In 2002, SACL commenced proceedings against BHE alleging that there were defects in the design and construction of the retaining walls of the third runway which caused sand loss. The proceedings settled in June 2004 on the basis that BHE would undertake rectification works.
BHE sought indemnity for this rectification work under its professional indemnity policy with AMP General Insurance Limited (AMP) and under a project specific professional indemnity policy arranged by SAC. To some extent, the insurers who had underwritten those policies, refused to indemnify BHE. BHE commenced proceedings against those insurers.
The litigation originally involved a number of insurers but many settled with BHE. BHE pursued its claims against two of SAC’s insurers who did not settle; Gordian Runoff Limited (Gordian) and CGU Insurance Pty Limited (CGU).
The policy indemnified the Insured ‘against any claim or claims ……. for breach of professional duty in the profession…...’. Like most professional indemnity policies this policy excluded ‘….construction work performed involving the means, methods, techniques, sequences, procedures and use of equipment, of any nature whatsoever which are employed by the Insured’s contracting staff or others in executing any phase of any Project.’
The main issue in the proceedings was whether the sand loss resulted from defects in the design of the walls or defects in the construction of the walls or as a result of both. BHE asserted that the design by its subcontractors was negligent. Gordian and CGU alleged that the design was not negligent and that the loss of sand was due to defects in the construction by BHE.
At first instance BHE was unsuccessful. Einstein J found that the loss of sand was caused by the construction defects and therefore Gordian and CGU were entitled to deny indemnity.
The Court of Appeal endorsed Einstein J’s finding that the loss of sand was caused by BHE’s defective construction of the wall and therefore the policy exclusion applied.

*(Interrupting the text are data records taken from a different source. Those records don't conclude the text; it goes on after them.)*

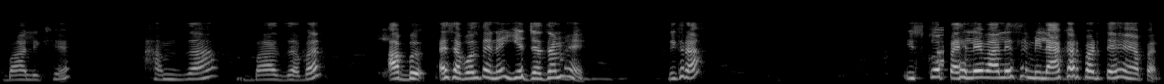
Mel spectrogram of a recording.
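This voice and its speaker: A woman's voice: sits high, long pauses, fairly bright tone, no echo. A woman teaching a recitation class over a video call, patiently repeating each sound for her students. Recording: dull lo-fi online call audio.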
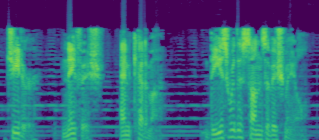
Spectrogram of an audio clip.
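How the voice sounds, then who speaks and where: A man reading scripted narration for a dramatized audio Bible in a measured, storytelling manner. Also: low-pitched. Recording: dull audio, faint music.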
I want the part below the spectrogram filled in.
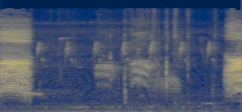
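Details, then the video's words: Crows in a group, angry and fighting over food, give very loud, harsh, broadband caws: one burst opens and another closes the moment, with softer, scattered calls from other birds between them. "Very loud voice of Crow sound - Crow sound of kaka | Crow bird unity anger and sound for food"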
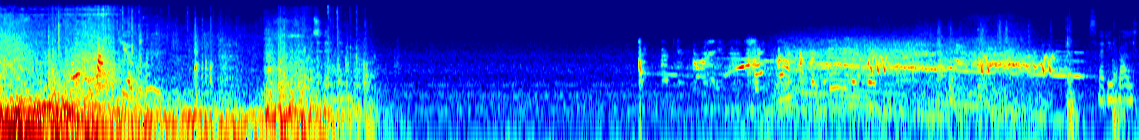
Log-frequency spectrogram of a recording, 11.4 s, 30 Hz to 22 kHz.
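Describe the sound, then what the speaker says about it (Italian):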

The Court of Appeal also held that in accordance with the principle in Wayne Tank and Pump Co Ltd v The Employers’ Liability Assurance Corp Ltd  QB 57, where there were two or more causes to the loss, one falling within an insuring clause and the other within an exclusion, the policy will usually not respond.
This case illustrates why insured, whether they be construction companies or not, need to be aware of the limitations of their insurance policies and be satisfied that those limitations have been addressed.
Alistair Little, Partner
Sarah Wheeler, Senior Associate